Nothing but the lines below from the one holding "Read the spectrogram" up to and including the one holding "For the spectrogram" should be copied, exactly and without pictures.
#### Raw data
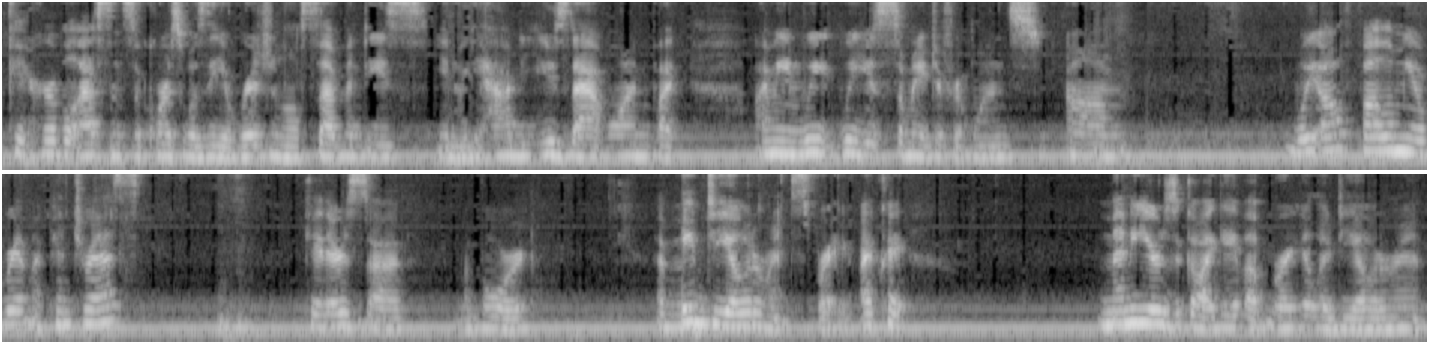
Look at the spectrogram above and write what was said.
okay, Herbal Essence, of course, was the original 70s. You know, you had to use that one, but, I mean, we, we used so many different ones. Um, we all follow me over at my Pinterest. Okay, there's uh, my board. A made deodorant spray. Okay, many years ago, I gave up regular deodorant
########
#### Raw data
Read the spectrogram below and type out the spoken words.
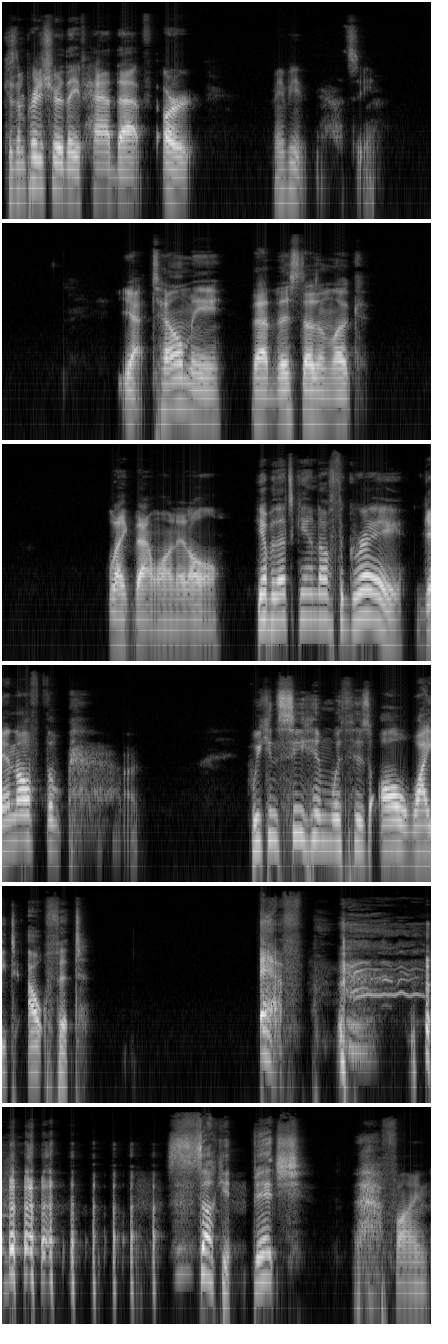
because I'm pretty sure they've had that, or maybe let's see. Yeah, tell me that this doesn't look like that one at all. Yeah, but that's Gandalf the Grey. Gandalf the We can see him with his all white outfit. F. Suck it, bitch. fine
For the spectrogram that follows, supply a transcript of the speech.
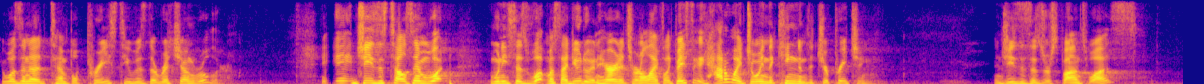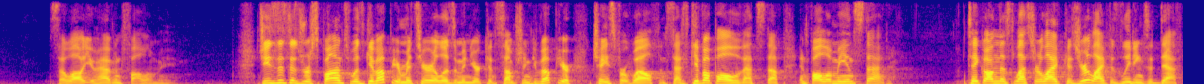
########
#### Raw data
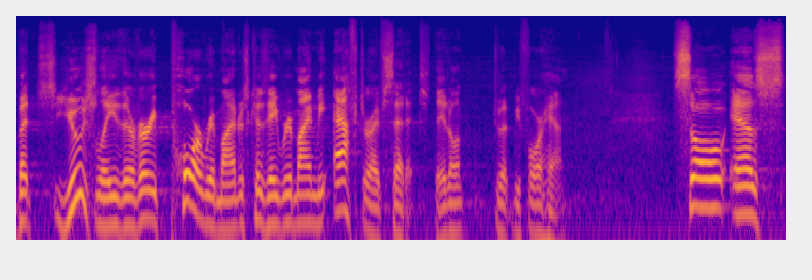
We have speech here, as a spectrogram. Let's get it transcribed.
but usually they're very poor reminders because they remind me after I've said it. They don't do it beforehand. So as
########
**Written response:**
Read the spectrogram below and type out the spoken words.
because I'm pretty sure they've had that, or maybe let's see. Yeah, tell me that this doesn't look like that one at all. Yeah, but that's Gandalf the Grey. Gandalf the We can see him with his all white outfit. F. Suck it, bitch. fine
For the spectrogram that follows, supply a transcript of the speech.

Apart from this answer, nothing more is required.